Why Do My Speakers Make a Popping Sound?
By John Papiewski
The last things you want to hear from your stereo system are popping and crackling sounds. Besides being annoying, these noises produce abrupt movements in your speakers, potentially damaging them. The root cause is a bad connection somewhere in your audio system; the problem may be in a piece of equipment, in a cable or in the speakers themselves.
Speakers and Current
Most of the components in your audio system use relatively small amounts of electrical current. Speakers consume large amounts of current; they move the air back and forth to produce sound, and this takes energy. Because of this, every audio system needs a power amplifier to produce the needed current. When a bad connection interrupts the current for any reason, the speakers move suddenly, making loud popping sounds. The erratic movements stress delicate wiring inside the speakers and may cause them to fail.
A poor connection between the speaker cables, the amplifier and the speakers is one cause of popping sounds. Connection points can corrode over long periods of time and the cables can pull loose if mishandled. The cable itself is very robust and durable, but if the wire becomes pinched in furniture or suffers other damage, it will fray and produce noises in the speakers. In most cases, this is an easy problem to fix: inspect the cable at the amplifier and speakers. If the connections aren't solid, replace or repair the wires.
Internal Speaker Wiring
Inside the speakers, wires carry current from the external connectors to the sound-generating components. Long-term abuse can cause this wiring to loosen, creating noise, especially during loud music. Strong vibrations coming from the speakers will momentarily break a poor connection, resulting in popping sounds. If you are handy with tools, you can attempt to repair this problem yourself by identifying and soldering or replacing broken wires. Unless the speakers are expensive units, you may have to replace them.
The amplifier may be the source of crackling noises, especially in older models. Components such as transistors and capacitors deteriorate after many years, leading to poor sound quality and intermittent connections. The sockets that hold these components corrode and loosen, also contributing to connection problems. Vibrations from loud bass music shake the amplifier; any loose internal wiring or components will produce popping noises in the speakers. A competent technician can inspect the amplifier, replace defective parts and repair faulty connections.

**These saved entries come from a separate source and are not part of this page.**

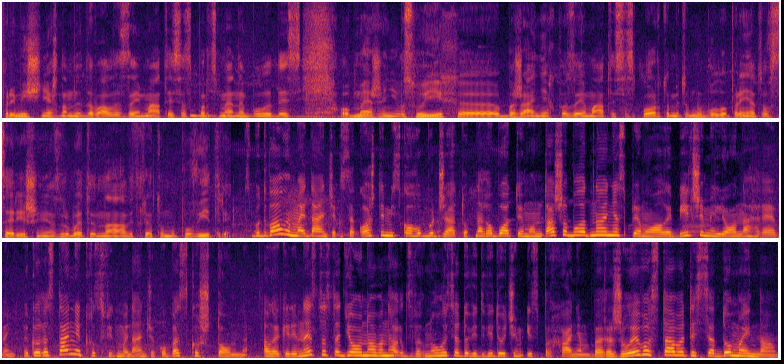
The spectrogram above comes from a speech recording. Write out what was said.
приміщеннях нам не давали займатися. Спортсмени були десь обмежені у своїх е, бажаннях позайматися спортом, і тому було прийнято все рішення зробити на відкритому повітрі. Збудували майданчик за кошти міського бюджету. На роботу і монтаж обладнання спрямували більше мільйона гривень. Використання кросфіт-майданчику безкоштовне, але керівництво стадіону Авангард звернулося до відвідувачів із проханням бережливо ставитися до майна.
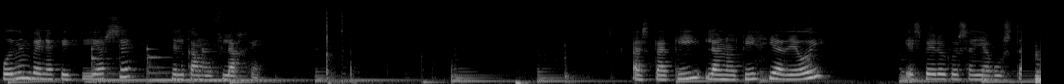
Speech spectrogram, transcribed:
pueden beneficiarse del camuflaje. Hasta aquí la noticia de hoy. Espero que os haya gustado.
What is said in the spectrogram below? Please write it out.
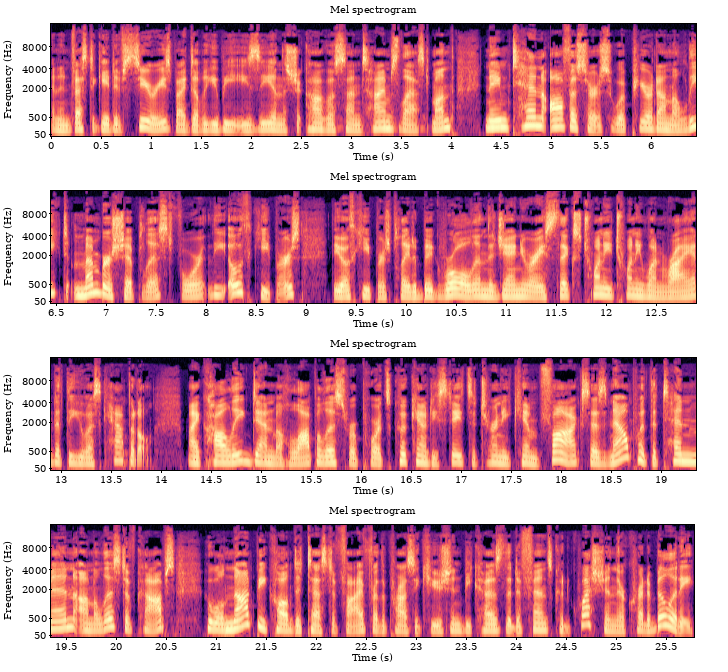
An investigative series by WBEZ and the Chicago Sun-Times last month named 10 officers who appeared on a leaked membership list for the Oath Keepers. The Oath Keepers played a big role in the January 6, 2021 riot at the U.S. Capitol. My colleague Dan Mihalopoulos reports Cook County State's Attorney Kim Foxx has now put the 10 men on a list of cops who will not be called called to testify for the prosecution because the defense could question their credibility.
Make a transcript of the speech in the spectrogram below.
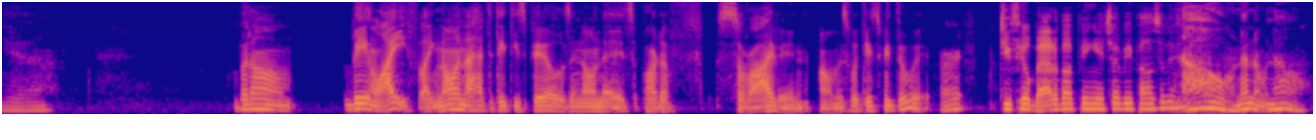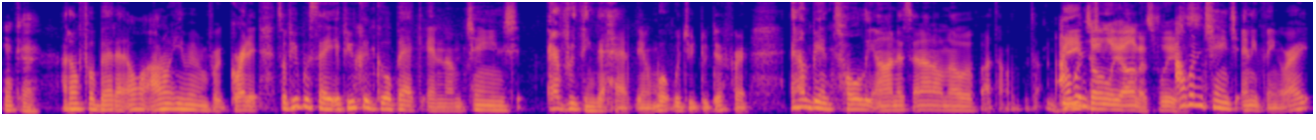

Chicago native John Papiewski has a physics degree and has been writing since 1991. He has contributed to "Foresight Update," a nanotechnology newsletter from the Foresight Institute. He also contributed to the book, "Nanotechnology: Molecular Speculations on Global Abundance."